For the most part it was very difficult for humans to score any hits on the king, due to his vanguard Tank, the protection offered by the tree the King was taking cover behind, as well as the number of zombies near the King. Even when humans could get close to the King, very rarely were there more than one human, and so the vanguard Tank was able to fend them off long enough for the other nearby zombies to un-stun and swarm the offending human.

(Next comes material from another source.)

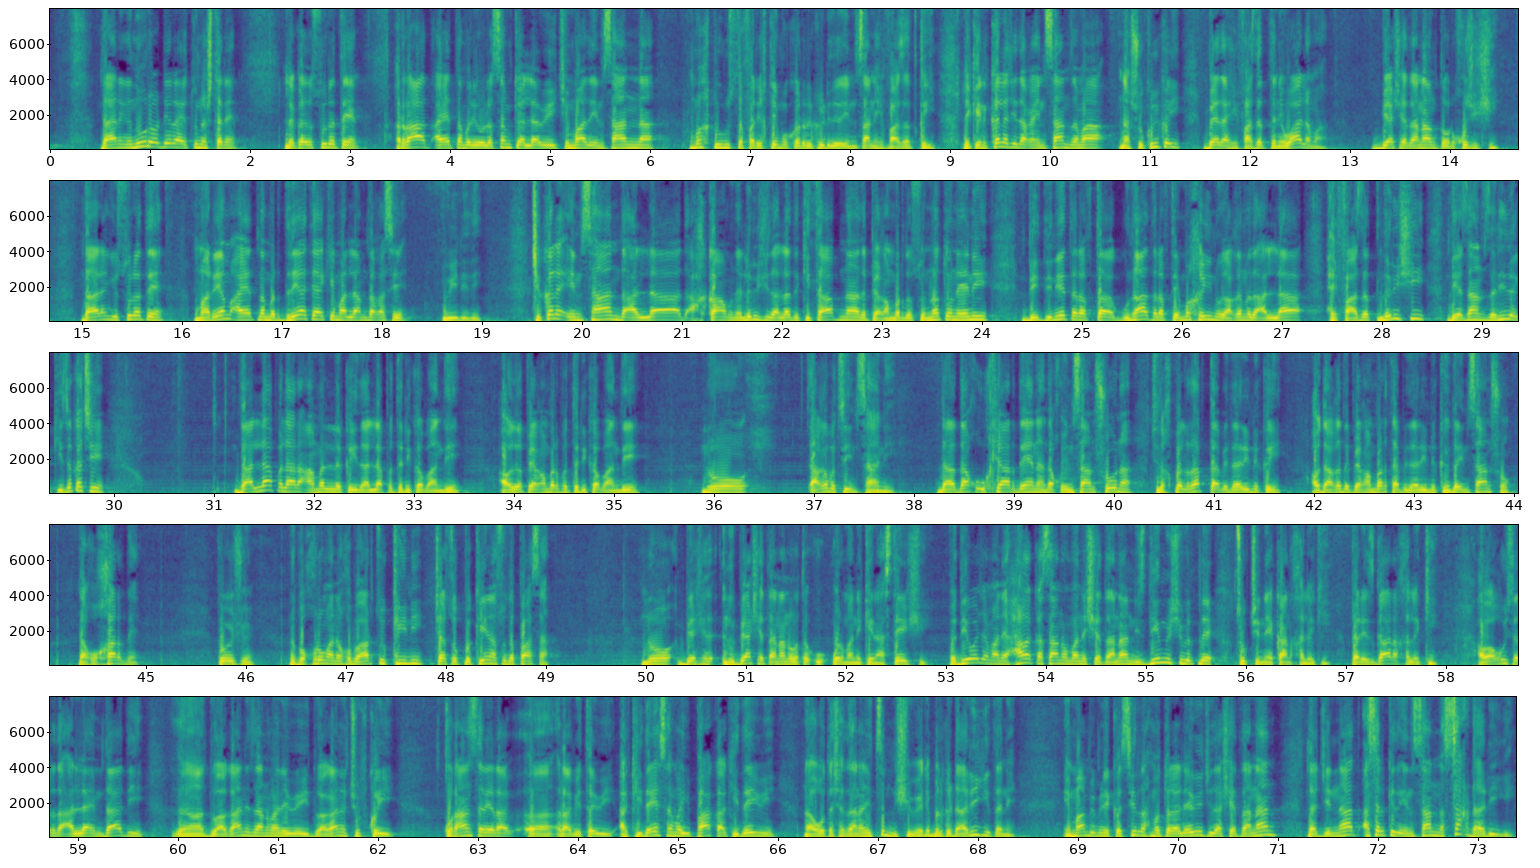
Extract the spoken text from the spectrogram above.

While a third to a half of the zombies focused on defending the King, the remainder set about attacking the humans, draining their lives and preventing the humans form coordinating any sort of direct attack on the King. In mid game the offensive zombies pressed very hard against the humans, pushing them back all the way to the safe zone, where the humans could do nothing but potshots, but the zombies couldn't harm them, serving only to stall out the timer. Unlike the previous event's Zombie King game where the zombies overpressed and spread themselves out too far, in this round the zombies had more of a staggered formation with a lot of zombies in between the human spawn and the King, and only a couple of zombies right near the human spawn. As such most human attacks were forced to go around away from the king, which were easy to fend off and never presented any threat to the King. The only real threats to the King were lone humans who were able to run past the bulk of the zombies when they were distracted, however good zombie coordination often resulted in a swift recall of the horde, and the quick swarming of the offender, who was never able to hit the King more than twice in a successful run.

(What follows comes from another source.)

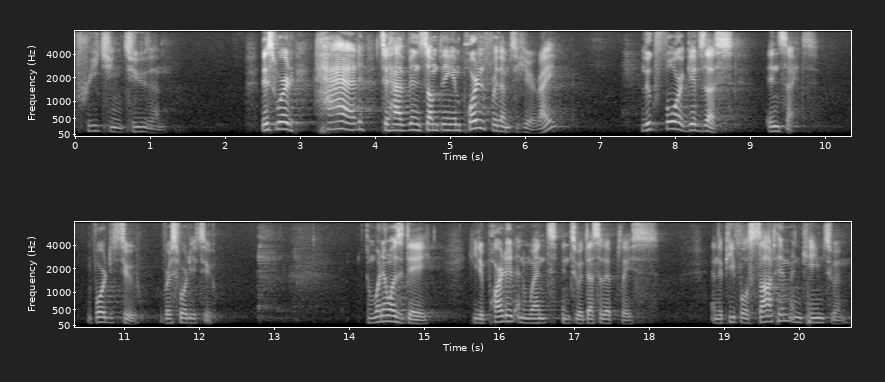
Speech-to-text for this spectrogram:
preaching to them? This word had to have been something important for them to hear, right? Luke 4 gives us insight. 42, verse 42. And when it was day, he departed and went into a desolate place. And the people sought him and came to him,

Eventually the zombies were able to deplete the lives of most humans, making the remainder easy pickings.
Zombie King is perhaps the most teamwork mandatory gamemode of the lot.
For the humans, victory cannot be obtained from simply running away from the zombies, and it is not possible to fight through the horde alone, due to the sheer number of zombies. Furthermore even if a lone human is able to get near the King, they will likely need help to stun the King's royal vanguard which typically includes a Tank and several Infectors or regular zombies.
For the zombies, it is no longer totally safe to simply throw oneself at the humans hoping for a tag, as every zombie who is stunned is a zombie who cannot help defend (for 25 seconds anyway). It is also no longer viable to just constantly hound humans as the stun time is more than enough for a fast group of humans to break through and eliminate the King. Thus if too many zombies recklessly charge the humans and get stunned, the humans have an easy path through to the King (as witnessed last event). Additionally except for Tanks, lone zombie vs lone human odds are very poor for the zombie, so several zombies are needed to effectively hold off a single human, so leaving too few defenders is almost guaranteed for a zombie loss.
The humans as a group have a lot more margin for error than zombies, as they have a number of lives to use and if necessary can retreat to their safe zone without any consequence. However since there are only a couple of humans, a single human could mean the difference between breaking through to the King or getting taken out well before.
Conversely the zombies as a group have little margin for error, since if most of them are stunned the humans have basically an instant win. However individually each zombie has a very large margin for error since one stunned zombie out of close to twenty doesn't have a huge impact on game dynamics.
I'm pretty happy with the game balance as is, though I wouldn't mind trying another new gamemode out next event, just to maintain the variety and keep me on my toes. I will certainly be attending all MHvZ events in the near future that I am available for.